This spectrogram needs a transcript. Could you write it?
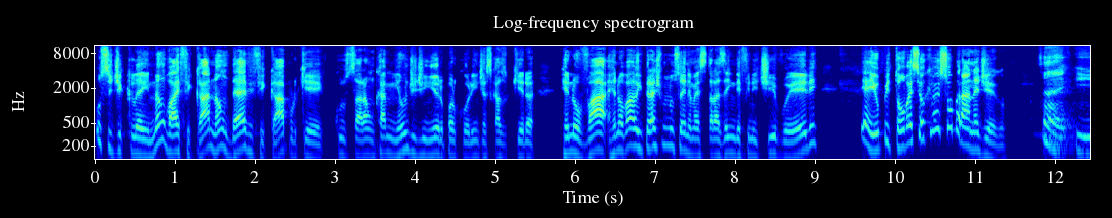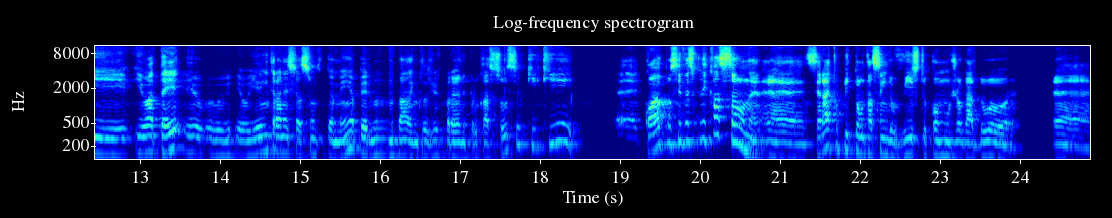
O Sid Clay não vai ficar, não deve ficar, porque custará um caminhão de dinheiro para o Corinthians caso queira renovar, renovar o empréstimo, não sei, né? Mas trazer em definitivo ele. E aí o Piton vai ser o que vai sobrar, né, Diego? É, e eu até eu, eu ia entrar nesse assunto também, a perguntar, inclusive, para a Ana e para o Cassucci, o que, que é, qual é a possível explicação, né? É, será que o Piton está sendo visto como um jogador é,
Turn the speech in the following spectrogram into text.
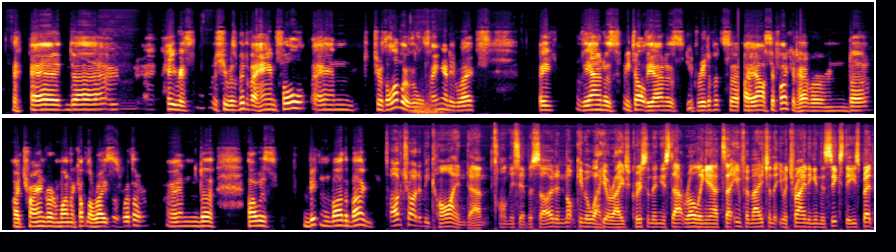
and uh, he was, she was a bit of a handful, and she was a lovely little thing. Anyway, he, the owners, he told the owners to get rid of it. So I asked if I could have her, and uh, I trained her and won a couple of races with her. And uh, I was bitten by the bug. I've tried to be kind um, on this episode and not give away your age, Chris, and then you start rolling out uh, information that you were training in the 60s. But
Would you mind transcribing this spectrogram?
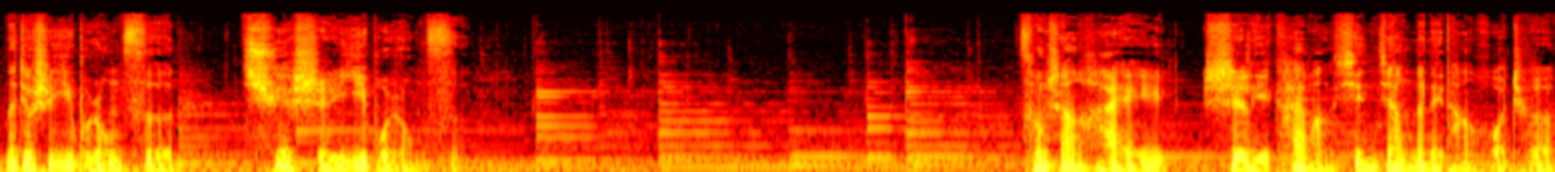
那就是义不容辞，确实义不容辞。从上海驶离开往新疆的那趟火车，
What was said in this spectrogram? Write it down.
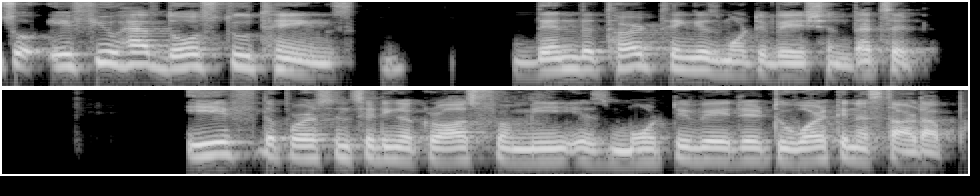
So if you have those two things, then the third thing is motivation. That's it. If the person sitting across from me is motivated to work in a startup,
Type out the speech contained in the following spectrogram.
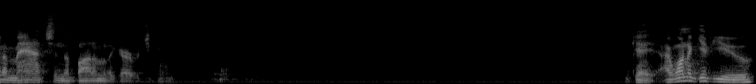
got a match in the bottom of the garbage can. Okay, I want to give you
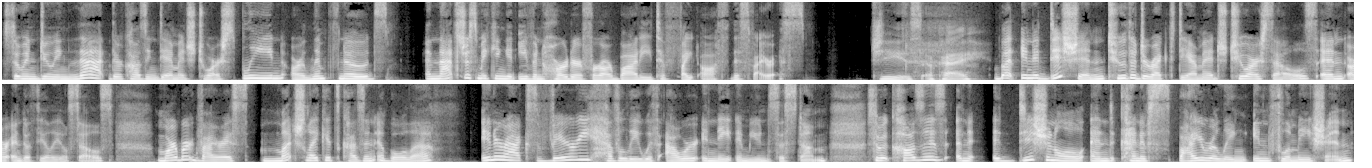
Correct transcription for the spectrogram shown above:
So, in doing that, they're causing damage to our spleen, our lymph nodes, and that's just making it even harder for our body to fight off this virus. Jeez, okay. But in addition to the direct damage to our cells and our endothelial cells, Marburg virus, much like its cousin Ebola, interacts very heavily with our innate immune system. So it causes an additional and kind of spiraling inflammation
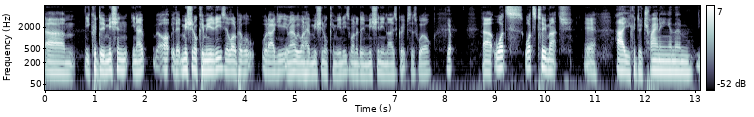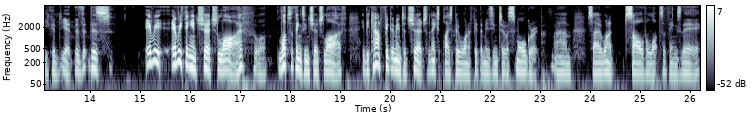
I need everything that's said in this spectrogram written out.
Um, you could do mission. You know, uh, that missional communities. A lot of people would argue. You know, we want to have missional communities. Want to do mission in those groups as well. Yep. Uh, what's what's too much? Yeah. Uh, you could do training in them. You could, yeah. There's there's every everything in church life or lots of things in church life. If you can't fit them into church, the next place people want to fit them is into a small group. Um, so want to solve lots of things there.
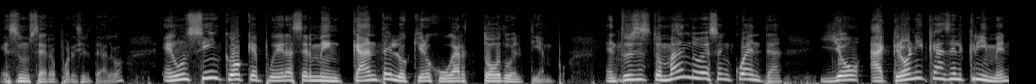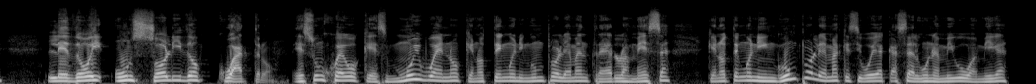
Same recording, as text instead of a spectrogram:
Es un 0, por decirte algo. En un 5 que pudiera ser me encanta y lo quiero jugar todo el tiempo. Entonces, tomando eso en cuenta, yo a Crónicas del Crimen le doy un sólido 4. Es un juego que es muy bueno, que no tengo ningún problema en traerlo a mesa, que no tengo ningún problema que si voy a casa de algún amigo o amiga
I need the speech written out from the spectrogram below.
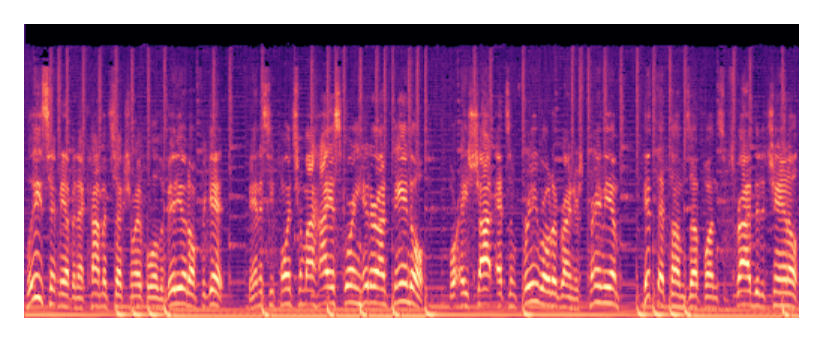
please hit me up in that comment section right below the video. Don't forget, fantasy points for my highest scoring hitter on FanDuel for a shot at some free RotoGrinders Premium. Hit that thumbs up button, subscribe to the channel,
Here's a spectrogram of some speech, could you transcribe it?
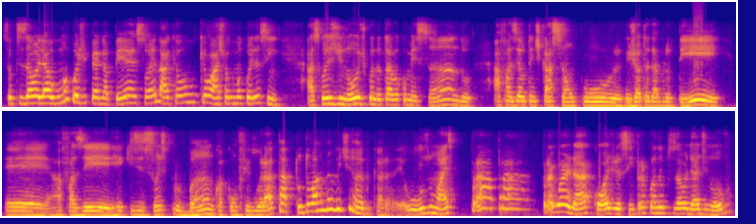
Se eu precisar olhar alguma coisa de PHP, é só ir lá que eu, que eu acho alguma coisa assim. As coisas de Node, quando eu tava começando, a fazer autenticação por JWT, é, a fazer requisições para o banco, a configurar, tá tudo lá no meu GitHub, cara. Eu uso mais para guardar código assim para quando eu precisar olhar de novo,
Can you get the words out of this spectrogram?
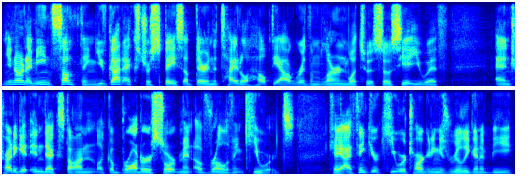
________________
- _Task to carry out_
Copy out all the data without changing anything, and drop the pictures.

- _Answer to the exercise_
This spectrogram needs a transcript. Could you write it?
O Sid Clay não vai ficar, não deve ficar, porque custará um caminhão de dinheiro para o Corinthians caso queira renovar, renovar o empréstimo, não sei, né? Mas trazer em definitivo ele. E aí o Piton vai ser o que vai sobrar, né, Diego? É, e eu até eu, eu ia entrar nesse assunto também, a perguntar, inclusive, para a Ana e para o Cassucci, o que, que é, qual é a possível explicação, né? É, será que o Piton está sendo visto como um jogador é,
Turn the speech in the following spectrogram into text.
and uh, he was, she was a bit of a handful, and she was a lovely little thing. Anyway, he, the owners, he told the owners to get rid of it. So I asked if I could have her, and uh, I trained her and won a couple of races with her. And uh, I was bitten by the bug. I've tried to be kind um, on this episode and not give away your age, Chris, and then you start rolling out uh, information that you were training in the 60s. But
Would you mind transcribing this spectrogram?
那就是义不容辞，确实义不容辞。从上海驶离开往新疆的那趟火车，
What was said in this spectrogram? Write it down.
So if you have those two things, then the third thing is motivation. That's it. If the person sitting across from me is motivated to work in a startup,
Type out the speech contained in the following spectrogram.
got a match in the bottom of the garbage can. Okay, I want to give you
Correct transcription for the spectrogram shown above:
So, in doing that, they're causing damage to our spleen, our lymph nodes, and that's just making it even harder for our body to fight off this virus. Jeez, okay. But in addition to the direct damage to our cells and our endothelial cells, Marburg virus, much like its cousin Ebola, interacts very heavily with our innate immune system. So it causes an additional and kind of spiraling inflammation
I need everything that's said in this spectrogram written out.
Um, you could do mission. You know, uh, that missional communities. A lot of people would argue. You know, we want to have missional communities. Want to do mission in those groups as well. Yep. Uh, what's what's too much? Yeah. Uh, you could do training in them. You could, yeah. There's there's every everything in church life or lots of things in church life. If you can't fit them into church, the next place people want to fit them is into a small group. Um, so want to solve lots of things there.
Same recording, as text instead of a spectrogram:
Es un 0, por decirte algo. En un 5 que pudiera ser me encanta y lo quiero jugar todo el tiempo. Entonces, tomando eso en cuenta, yo a Crónicas del Crimen le doy un sólido 4. Es un juego que es muy bueno, que no tengo ningún problema en traerlo a mesa, que no tengo ningún problema que si voy a casa de algún amigo o amiga
I need the speech written out from the spectrogram below.
please hit me up in that comment section right below the video. Don't forget, fantasy points for my highest scoring hitter on FanDuel for a shot at some free RotoGrinders Premium. Hit that thumbs up button, subscribe to the channel,
Here's a spectrogram of some speech, could you transcribe it?
Se eu precisar olhar alguma coisa de PHP, é só ir lá que eu, que eu acho alguma coisa assim. As coisas de Node, quando eu tava começando, a fazer autenticação por JWT, é, a fazer requisições para o banco, a configurar, tá tudo lá no meu GitHub, cara. Eu uso mais para guardar código assim para quando eu precisar olhar de novo,
Can you get the words out of this spectrogram?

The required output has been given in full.